The idea is good, the format itself is terrible.
I have to agree. Five major versions of it and counting (no attempt to cull older versions to reduce complexity), multiple compression algorithms (including gimmicks like RLE), SHA1 for some reason, a huge amount of code that's mostly tied into MAME rather than being fully independent, etc.
If a CUE is included, it would take 2-3 minutes for an emulator that can play IMG/SUB files (or even just BIN/CUE files) to support my proposed BCD format. If the CUE is omitted, make it 5-10 minutes to include a simple parser.
Nobody in MAME cares about optical formats
Last I read, their position seemed to be, "since we can't optically record every pit and landing, ISO/BIN is good enough."
What are you going to do with non-zero bytes in R-W area on non-CD+G discs?
CD+G discs must be ripped from drives that can read subchannel data. Multiple reads, preferably from multiple discs and multiple drives, should be done to reduce errors as much as possible. Unfortunately, there's no guaranteed way to read it because the CD-ROM standard designers stupidly didn't include the subchannel bytes inside the C1/C2 error codes. RS(25,29)+RS(29,33) instead of RS(24,28)+RS(28,32)+SUBCODE would have made this all a non-issue.
Auto-generating missing data is a *last resort* desperation move, and we would need to go out of our way to make it as clear as possible this was done. I'd even go so far as to add an intentionally bad W-channel string in the first TOC sector to identify the data as being faked.
Ideally, we want the officially ripped data. But, I mean, good luck getting redump.org to start over again to go back and rip the lead-in and lead-out sections on the few drives that can even do that.
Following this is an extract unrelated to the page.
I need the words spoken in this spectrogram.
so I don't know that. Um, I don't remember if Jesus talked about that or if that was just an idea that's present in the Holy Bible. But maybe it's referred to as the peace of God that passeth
The only reason to have a tool to fake the data is so that emudevs only have to support one format, and it will automatically run good, complete image rips when available.